Harpending and two others decided to call upon the general in order to form an opinion of what he knew. Johnston greeted them cordially, and then said in an offhand manner:
“Before we go further, there is something I want to mention. I have heard foolish talk about an attempt to seize the strongholds of the government under my charge. Knowing this, I have prepared for emergencies, and will defend the property of the United States with every resource at my command, and with the last drop of blood in my body. Tell that to all our Southern friends.”
The gig was up. The young and impetuous Harpending wanted to proceed, but was heavily outnumbered.
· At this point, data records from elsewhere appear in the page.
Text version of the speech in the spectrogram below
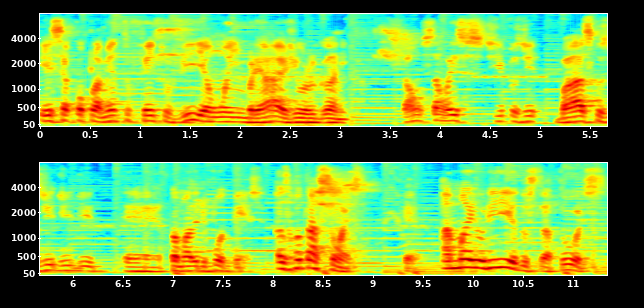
esse acoplamento feito via uma embreagem orgânica. Então, são esses tipos de básicos de, de, é, tomada de potência. As rotações. É, a maioria dos tratores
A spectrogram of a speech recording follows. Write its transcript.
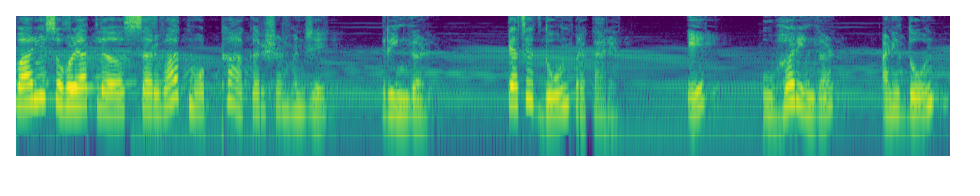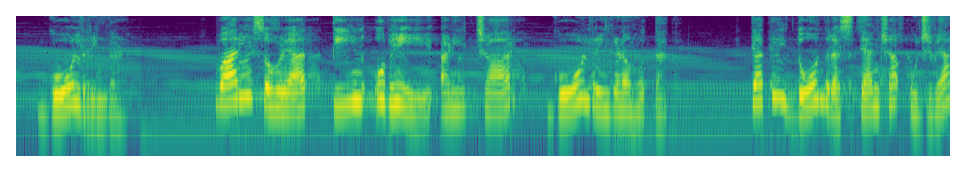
वारी सोहळ्यातलं सर्वात मोठं आकर्षण म्हणजे रिंगण. त्याचे दोन प्रकार आहेत. एक उभं रिंगण आणि दोन गोल रिंगण. वारी सोहळ्यात तीन उभी आणि चार गोल रिंगणं होतात. त्यातील दोन रस्त्यांच्या उजव्या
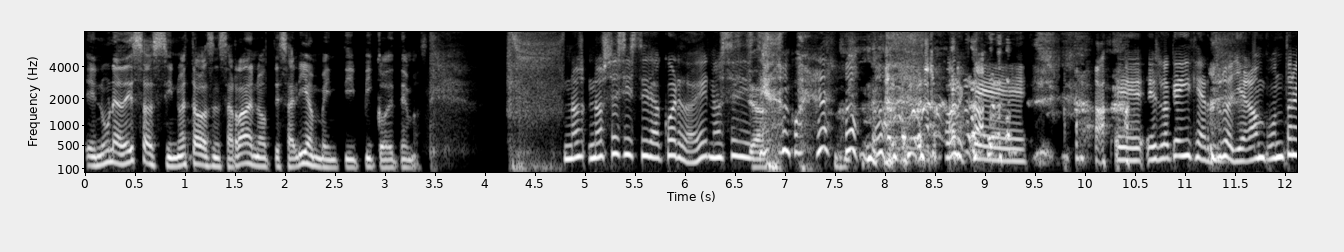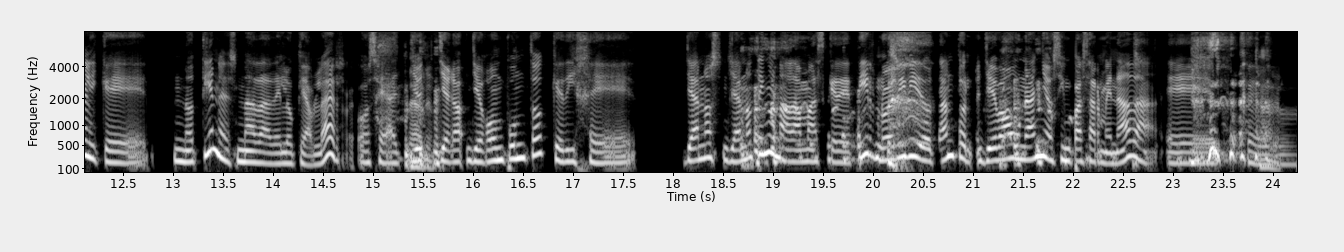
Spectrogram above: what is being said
en una de esas, si no estabas encerrada, no te salían veintipico de temas. No, no sé si estoy de acuerdo, ¿eh? No sé si Ya. estoy de acuerdo. Porque eh, es lo que dice Arturo, llega un punto en el que no tienes nada de lo que hablar. O sea, yo- llega- llegó un punto que dije, ya no, ya no tengo nada más que decir, no he vivido tanto, lleva un año sin pasarme nada. eh, pero-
Their forsaken scheme “vanished into the vast, silent limbo of the past.”
Everyone loves a good story, including the storyteller. We cannot be sure that Albert Sidney Johnston took seriously the threat of a secessionist plot, faced down conspirators or made the sublime speeches attributed to him. What we do have is a verified and pithy report that on April 25, he left his department “in good order.” Considering the state of the country and the state of his own feelings, that is high commendation indeed.
 National Park Service. “History and Culture,” Fort Point National Historic Site, California. https: //www.nps.gov/fopo. Accessed Nov. 22, 2020.
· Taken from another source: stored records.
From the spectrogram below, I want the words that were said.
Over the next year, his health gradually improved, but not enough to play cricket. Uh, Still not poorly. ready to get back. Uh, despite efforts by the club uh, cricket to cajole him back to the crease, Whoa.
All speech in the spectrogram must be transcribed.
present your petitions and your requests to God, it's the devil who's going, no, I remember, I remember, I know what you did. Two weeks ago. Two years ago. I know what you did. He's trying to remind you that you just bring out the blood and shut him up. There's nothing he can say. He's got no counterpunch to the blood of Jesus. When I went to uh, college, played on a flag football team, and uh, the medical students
 National Park Service. “Civil War at Alcatraz,” Golden Gate National Recreation Area. https://www.nps.gov/goga. Accessed Nov. 22, 2020.
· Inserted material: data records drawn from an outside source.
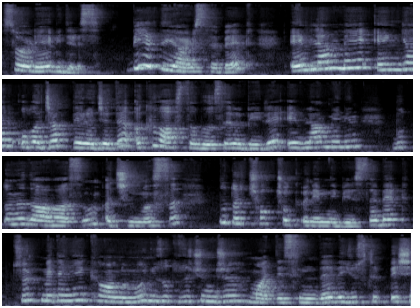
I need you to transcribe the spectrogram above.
söyleyebiliriz. Bir diğer sebep evlenmeye engel olacak derecede akıl hastalığı sebebiyle evlenmenin butlanı davasının açılması. Bu da çok çok önemli bir sebep. Türk Medeni Kanunu'nun 133. maddesinde ve 145.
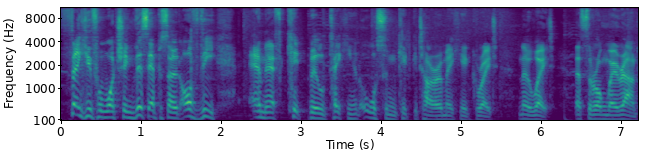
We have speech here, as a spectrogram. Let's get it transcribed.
Thank you for watching this episode of the MF kit build, taking an awesome kit guitar and making it great. No, wait, that's the wrong way around.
 Charles P. Roland. Albert Sidney Johnston: Soldier of Three Republics. (Austin; University of Texas Press, 1964), pg. 243.
 Albert Sidney Johnston to Major Fitz-John Porter, Feb. 25, 1861 in The Life of Albert Sidney Johnston, Comprising His Services in the Armies of the United States, the Republic of Texas, and the Confederate States. William Preston Johnston (NY: D. Appleton and Co.,1878,) pg. 270. Google Books.
 General Don Carlos Buell to William Preston Johnston, April 2, 1873 in The Life of Albert Sidney Johnston, pg.263.
 ASJ to FJP, Jan. 17 and Feb. 25, 1861 in The Life of Albert Sidney Johnston, pg.270.
 Benjamin Franklin Gilbert. “The Mythical Johnston Conspiracy,” The California Historical Society Quarterly 28, #2 (June, 1948):
 Roland. Albert Sidney Johnston: Soldier of Three Republics, pg. 241.
 The Nevada Democrat. (Nevada, CA, April 30, 1861), pg.2. https://chroniclingamerica.loc.gov.
 Richard Selcer. Hurry Home! The War’s Beginning Stranded the Confederacy’s Best and Brightest Out West (Civil War Times, Online Only) https://www.historynet.com/hurry-home.htm.
 Johnston, The Life of Albert Sidney Johnston,pg.264.
 McClatchy and Co. Sacramento County and Its Resources: Our Capitol City Past and Present: A Souvenir of The Bee. 2nd ed. (McClatchy and Co., Sacramento, California, 1895), pg. 156.
 John Downey to the Editor of the Express, in Johnston, The Life of Albert Sidney Johnston, pg. 264.
 Roland. Albert Sidney Johnston, pg. 246.
 ASJ to WPJ, April 9, 1861, in Johnston, The Life of Albert Sidney Johnston, pg. 270-271.
 ASJ to Eliza Gilpin, June 1, 1861, in The Life of Albert Sidney Johnston, pg. 274.
 Eliza Gilpin to ASJ, April 15, 1861 in The Life of Albert Sidney Johnston, pg. 271.
 Johnston, The Life of Albert Sidney Johnston, pg.263.
 Montgomery Blair to ASJ, date unknown, in The Life of Albert Sidney Johnston, pg. 267.
 Asbury Harpending. The Great Diamond Hoax and Other Stirring Incidents in the Life of Asbury Harpending. (San Francisco, The James H. Barry Co., 1913): pg. 25-35.
 Harpending, The Great Diamond Hoax, pg. 38.